First look at Yeti’s new enduro race bike
Prototype wheels and saddles, cunning fixes and an arachnid
A custom stars-and-stripes machine for the triple national champion
Bradley Wiggins (Sky) limited his losses on the Mur-de-Bretagne.
British National champion loses time, but says it won't mean much
"It's still early days yet and these stages are all about not giving anything away but the real stuff is still to come," said the Brit following the 172 kilometre stage.

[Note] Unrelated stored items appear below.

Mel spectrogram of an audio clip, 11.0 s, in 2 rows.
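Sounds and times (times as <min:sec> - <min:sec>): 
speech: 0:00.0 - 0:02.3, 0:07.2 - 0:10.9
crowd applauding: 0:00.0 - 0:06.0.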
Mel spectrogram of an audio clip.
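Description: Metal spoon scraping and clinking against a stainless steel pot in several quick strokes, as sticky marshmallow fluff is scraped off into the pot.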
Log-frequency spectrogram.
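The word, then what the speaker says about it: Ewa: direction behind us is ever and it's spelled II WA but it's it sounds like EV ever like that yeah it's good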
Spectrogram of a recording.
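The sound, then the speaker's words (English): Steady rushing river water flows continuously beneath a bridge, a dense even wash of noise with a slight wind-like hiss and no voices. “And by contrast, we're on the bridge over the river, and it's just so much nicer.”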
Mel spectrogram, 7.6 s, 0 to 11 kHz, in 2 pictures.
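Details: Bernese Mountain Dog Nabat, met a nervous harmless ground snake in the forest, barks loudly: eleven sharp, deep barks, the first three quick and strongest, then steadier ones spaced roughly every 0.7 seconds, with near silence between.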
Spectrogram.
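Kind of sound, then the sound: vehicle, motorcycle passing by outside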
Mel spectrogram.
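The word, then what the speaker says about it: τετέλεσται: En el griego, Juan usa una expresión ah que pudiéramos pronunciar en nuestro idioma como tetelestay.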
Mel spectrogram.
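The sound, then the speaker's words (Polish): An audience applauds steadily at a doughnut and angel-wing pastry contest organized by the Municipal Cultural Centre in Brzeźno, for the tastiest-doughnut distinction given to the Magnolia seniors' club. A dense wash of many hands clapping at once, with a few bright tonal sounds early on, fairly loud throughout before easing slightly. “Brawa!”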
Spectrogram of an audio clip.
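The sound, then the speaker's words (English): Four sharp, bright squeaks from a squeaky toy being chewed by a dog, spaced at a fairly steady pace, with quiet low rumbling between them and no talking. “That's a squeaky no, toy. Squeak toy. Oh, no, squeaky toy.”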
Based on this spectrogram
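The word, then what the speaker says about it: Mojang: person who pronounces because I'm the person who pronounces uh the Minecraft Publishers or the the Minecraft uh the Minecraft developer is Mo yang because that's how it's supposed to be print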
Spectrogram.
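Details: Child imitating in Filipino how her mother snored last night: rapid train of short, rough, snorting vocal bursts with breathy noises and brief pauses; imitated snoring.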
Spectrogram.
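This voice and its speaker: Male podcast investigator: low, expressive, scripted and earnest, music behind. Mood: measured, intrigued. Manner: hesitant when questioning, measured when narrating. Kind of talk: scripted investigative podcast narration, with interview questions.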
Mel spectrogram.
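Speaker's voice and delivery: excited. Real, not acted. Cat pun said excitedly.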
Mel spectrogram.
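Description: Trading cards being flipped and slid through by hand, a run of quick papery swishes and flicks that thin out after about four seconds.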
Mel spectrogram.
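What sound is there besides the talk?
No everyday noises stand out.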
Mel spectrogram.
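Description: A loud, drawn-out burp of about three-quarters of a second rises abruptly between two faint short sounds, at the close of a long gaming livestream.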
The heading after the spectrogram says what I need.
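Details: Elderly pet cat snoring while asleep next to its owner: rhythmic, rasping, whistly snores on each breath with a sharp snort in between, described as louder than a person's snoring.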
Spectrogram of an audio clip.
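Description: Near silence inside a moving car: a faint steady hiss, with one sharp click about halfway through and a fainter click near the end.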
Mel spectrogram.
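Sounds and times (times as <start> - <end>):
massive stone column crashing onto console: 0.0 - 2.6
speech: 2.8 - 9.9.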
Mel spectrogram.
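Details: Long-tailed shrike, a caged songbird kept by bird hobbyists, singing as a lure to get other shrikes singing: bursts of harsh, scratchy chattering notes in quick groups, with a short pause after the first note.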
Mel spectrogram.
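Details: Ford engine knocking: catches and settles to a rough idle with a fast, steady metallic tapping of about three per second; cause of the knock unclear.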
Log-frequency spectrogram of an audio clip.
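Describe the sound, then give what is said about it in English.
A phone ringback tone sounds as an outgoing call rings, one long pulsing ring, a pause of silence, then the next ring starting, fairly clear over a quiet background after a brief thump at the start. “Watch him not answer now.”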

While there was heart-stopping action at the finish line with mere centimetres separating Wiggins' GC rivals Cadel Evans (BMC Racing) and Alberto Contador (Saxo Bank-SunGard), the British National Road Champion led home the second group of 31 riders to cross the tape in 11th position. Wiggins lost six seconds to be 10 seconds back, but moved up four spots to sixth on GC – the best of the Sky men, with fast men Geraint Thomas and Edvald Boasson Hagen at 12 seconds, also in the top 10.

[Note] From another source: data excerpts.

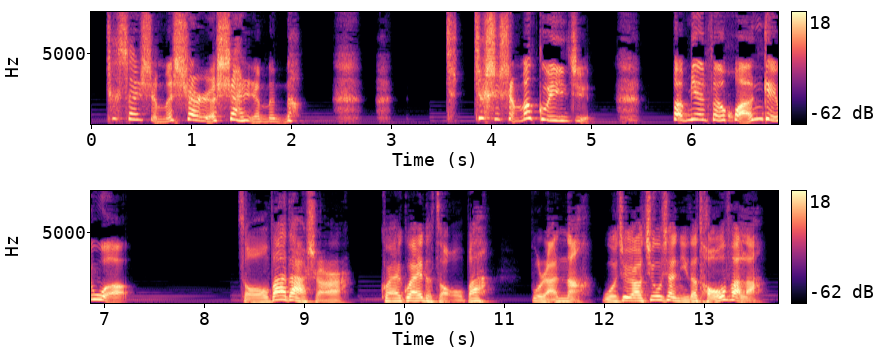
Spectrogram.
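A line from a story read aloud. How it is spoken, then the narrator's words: Pleading wail. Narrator (Chinese): 想博得来磨面粉的人们的同情，他哭喊道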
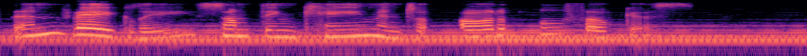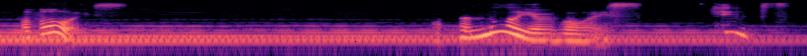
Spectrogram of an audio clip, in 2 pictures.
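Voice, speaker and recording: Leading a community theatre recreation of old-time radio, a woman plays a wisecracking, hard-boiled private detective, narrating her case in the first person and in dialogue. Her high voice is slow, heavily acted and full of long pauses, with a dazed, wry, deadpan mood. The lo-fi recording sounds dull, with music underneath.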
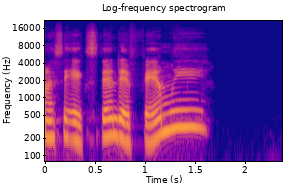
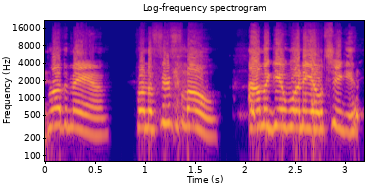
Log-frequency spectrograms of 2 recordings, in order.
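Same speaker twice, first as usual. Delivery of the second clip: swaggering neighbor; 7 semitones higher than usual. Pretend. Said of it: "how would I have to say it".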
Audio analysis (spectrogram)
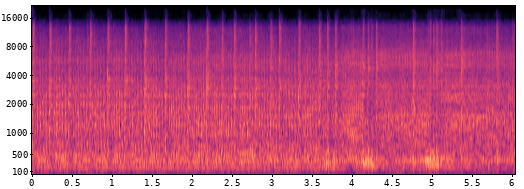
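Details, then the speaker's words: KTM two-stroke dirt bike after a new reed valve, replacing worn petals with a hole that blew fuel into the airbox bowl and air through the carb: crisp, even crackle with steady sharp firing, no misses or bogging; normal running, sounds much better. "and we'll actually have some that the engine sounded like to what it is now. Kurwa! Turn it up, man. No. Get us copyrighted, guys, innit? That, guys, sounds much better."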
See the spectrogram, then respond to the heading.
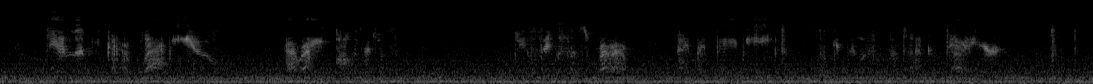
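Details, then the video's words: Domestic budgerigar that talks constantly, even while sleeping, chattering indoors: rapid clusters of buzzy, warbling, scratchy syllables in runs of one to two seconds, separated by short pauses, with low background hum. "Talking budgie"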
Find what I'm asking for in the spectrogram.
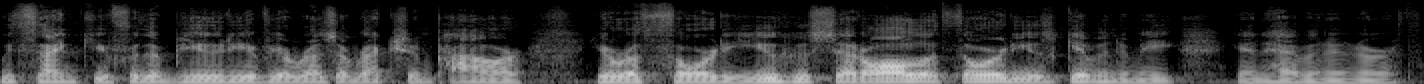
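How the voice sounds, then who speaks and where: A man with an American accent speaks at a fairly quick pace, at medium pitch, in a dark, mellow and warm tone. His intonation stays fairly even. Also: very clean recording, silent background. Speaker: pastor. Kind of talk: fervent prayer, led aloud with a devotional tone, speaking to God; devotional sermon-style address with scripture reading. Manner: earnest, heartfelt, warm and reverent; rising intensity, emphatic repetition.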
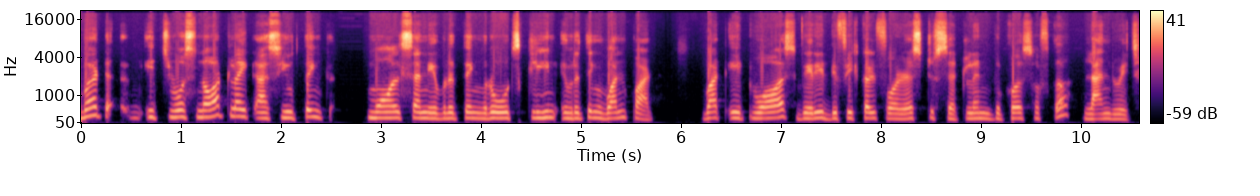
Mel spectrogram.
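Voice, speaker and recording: A woman with an Indian accent speaks in a dark, mellow tone with ordinary pitch variation, the sound dry and close with no echo. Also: medium pitch for a woman, moderate pace. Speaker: president of a diaspora community club, long-time expatriate. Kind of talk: interview answer, recounting personal history. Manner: conversational, reflective.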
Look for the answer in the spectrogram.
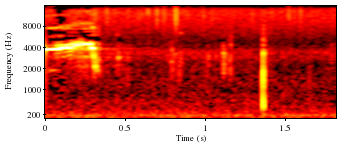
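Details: Wild bald eaglet at a Big Bear Lake nest, 28 July 2019, squeeing as its mother brings in a fish: one short thin high whistle rising then breaking off, followed by quiet and a single sharp click.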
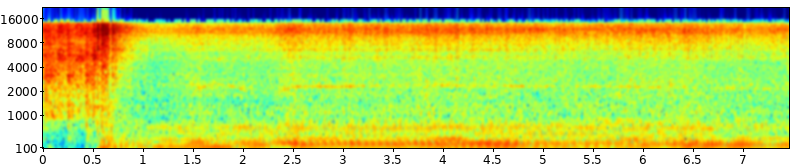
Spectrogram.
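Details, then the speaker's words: Nissan 240sx S13 KA24 fired up after catch can install: engine cranks and catches, then a loud, deep, steady idle with raw open-exhaust drone, sounds possibly straight-piped; runs smooth and healthy. "Is that straight piped? That's loud."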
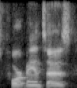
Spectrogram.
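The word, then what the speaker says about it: Portmanteau: credit where it's due she put up a video that that pretty much said this is how you say this it's portmantos um and you uh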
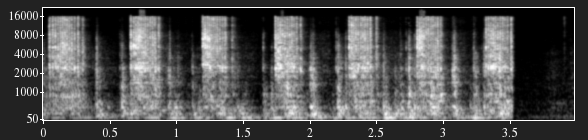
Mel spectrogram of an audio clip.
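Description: Ratcheting on a bolt during CV axle replacement on a 2009 Chevy Cobalt: rapid repeated clicking in steady bursts, close and fairly loud, stopping abruptly near the end with no talk.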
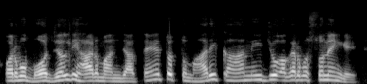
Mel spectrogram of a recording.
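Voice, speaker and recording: A man's voice: sits high, a little fast, a little mellow, no room sound, highs cut off. A man coaching nursing exam students, interviewing a top scorer in an earnest, encouraging, teacherly way. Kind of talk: motivational interview.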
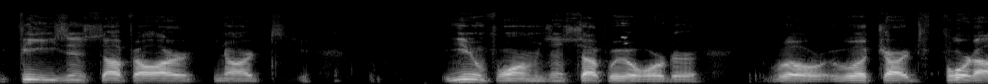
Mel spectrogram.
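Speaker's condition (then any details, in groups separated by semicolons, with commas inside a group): Lou Gehrig's disease (ALS)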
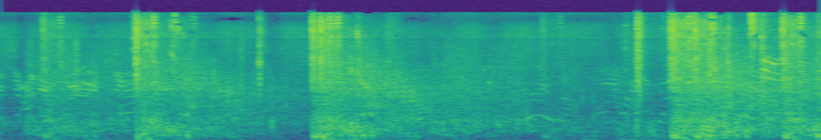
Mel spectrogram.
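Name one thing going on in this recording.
Explosions boom loudly now and then.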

All in all, Wiggins was satisfied with his performance where he, like stage winner Evans, had fought his way back to the main bunch after a mechanical.
"It's probably not much of a climb if you do it in training but the way the stage was, with the wet, the wind and a nervy peloton, that was pretty tough at the end of 170k.
"I just conceded a few seconds at the top there but gained a lot on other people and at the end of three weeks it's not going to mean much. It was a tricky finish and it's a question of making sure you stay out of trouble again, staying upright and getting it all out so I'm pretty happy."
Equally content with the situation his team find themselves in was Sports Director Sean Yates who said: "It was an exciting finish and it's good we've still got the three guys in the top 10 on the GC. Everything is very much on track and we're in the right place but it's a long waiting game in many ways, especially for Brad.
"We knew it was going to be hard on that final climb today and so it proved. Those sort of finishes don't particularly suit Brad but he only lost six seconds to the front group so it was a great result and the team worked well."
Talking through the final drag up the Mûr-de-Bretagne, Yates added: "The plan was to make sure Brad was in the right place at the bottom of the climb and then it was always going to be a bit of a free-for-all after that.
"So it proved and plenty of guys attacked on that final climb - and Rigo [Uran] was one of those who was able to fire which was good to see."
Colombian Uran was best-placed of the Sky men, finishing fourth on the stage.